Construction has started on a A$500 million ($353 million) pilot project looking at the feasibility of turning brown coal from the Latrobe Valley, in Victoria, Australia, into hydrogen for liquefaction and export to Japan.
Works have begun on liquefaction facilities linked to the Hydrogen Energy Supply Chain (HESC) project at Port Hastings, Victoria, which the government says has the potential to create A$2 billion in exports for Australia.
On the other side of Australia, Fortescue Metals recently partnered with CSIRO on hydrogen technologies to support the development of new industries, create jobs and pave the way for low emissions export opportunities for the country.
Hydrogen production operations for the pilot phase of HSEC have been established at the AGL Loy Yang mine, with operations leveraging existing coal gasification technologies adapted specifically for Victorian brown coal. Hydrogen will then be transported to a liquefaction and loading terminal at the Port of Hastings Victoria, Australia.
“Once converted to liquid, hydrogen will be shipped to Japan using a world-first, innovative liquefied hydrogen carrier, purpose built for hydrogen transport,” the HESC said.
Australia’s Minister for Resources and Northern Australia, Matt Canavan, said today’s sod turn symbolised new job and investment opportunities for the region, as well as the nation.
“Australia is well placed to become a global leader in hydrogen production and this pilot project is a crucial step towards making this vision a reality. The Australian and Victorian Governments have committed A$50 million each to the A$500 million project, which is also supported by the Japanese Government and Japanese industry,” he said.
“This project promises to be of huge benefit to both nations and particularly the state of Victoria, which has the opportunity to develop an alternative and value-adding use of its abundant brown coal reserves in the Latrobe Valley.
“The use of hydrogen is part of Japan’s vision of a clean energy future and any emissions from the pilot project will be fully offset, with commercial scale operations required to use carbon capture and storage to ensure a low emission source of hydrogen.”
Minister for Trade, Tourism and Investment, Simon Birmingham, said the project was the first of its kind in Australia and was built on the strong and long-standing trade partnership between Australia and Japan.
“This pilot project is the first step in creating a commercial scale hydrogen supply chain which could lead to billions of dollars in export earnings for Australia and help Japan meet its strategic energy targets for 2030 and beyond,” he said.
“As global demand for hydrogen continues to grow, strategic investments such as this one have the potential to turn Australia into a major global exporter of hydrogen, particularly to countries such as Japan and South Korea.
“Australia has long been a reliable supplier of energy needs and there is no doubt that we are uniquely placed to continue to meet those global needs by becoming a leader in hydrogen energy.
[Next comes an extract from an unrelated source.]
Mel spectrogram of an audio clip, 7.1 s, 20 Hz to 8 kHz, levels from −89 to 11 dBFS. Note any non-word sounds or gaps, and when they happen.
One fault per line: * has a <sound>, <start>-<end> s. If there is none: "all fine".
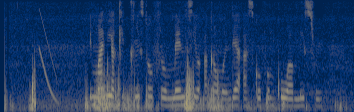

Future commercial scale operations in the Latrobe Valley and around the country will help transform Australia into a hydrogen powerhouse, delivering significant economic benefits and thousands of extra jobs for Australians.”
For funding purposes, the pilot phase is split into different delivery portions – a Japanese funded portion and an Australia funded portion.
The Australia funded portion is coordinated by Hydrogen Engineering Australia (HEA), a consortium comprised of project partners including Kawasaki Heavy Industries (KHI), J-POWER, Iwatani Corporation, Marubeni Corporation and AGL. This portion involves refining the hydrogen gas in the Latrobe Valley, transporting it to the Port of Hastings, converting it to liquid and then loading it onto the marine carrier.
The Japan funded portion of the HESC pilot phase is coordinated by the CO2-Free Hydrogen Supply Chain Technology Association (HySTRA), acting on behalf of KHI, J-POWER, Iwatani Corporation and Shell. The Japanese funded portion includes converting brown coal to gas in the Latrobe Valley, transporting liquid hydrogen by sea and then unloading it in Japan.
The HSEC project will be developed in two phases:
- The pilot phase will demonstrate a fully integrated supply chain between Australia and Japan over one year by 2021;
- The decision to proceed to a commercial phase will be made in the 2020s with operations targeted in the 2030s, depending on the successful completion of the pilot phase, regulatory approvals, social licence to operate and hydrogen demand.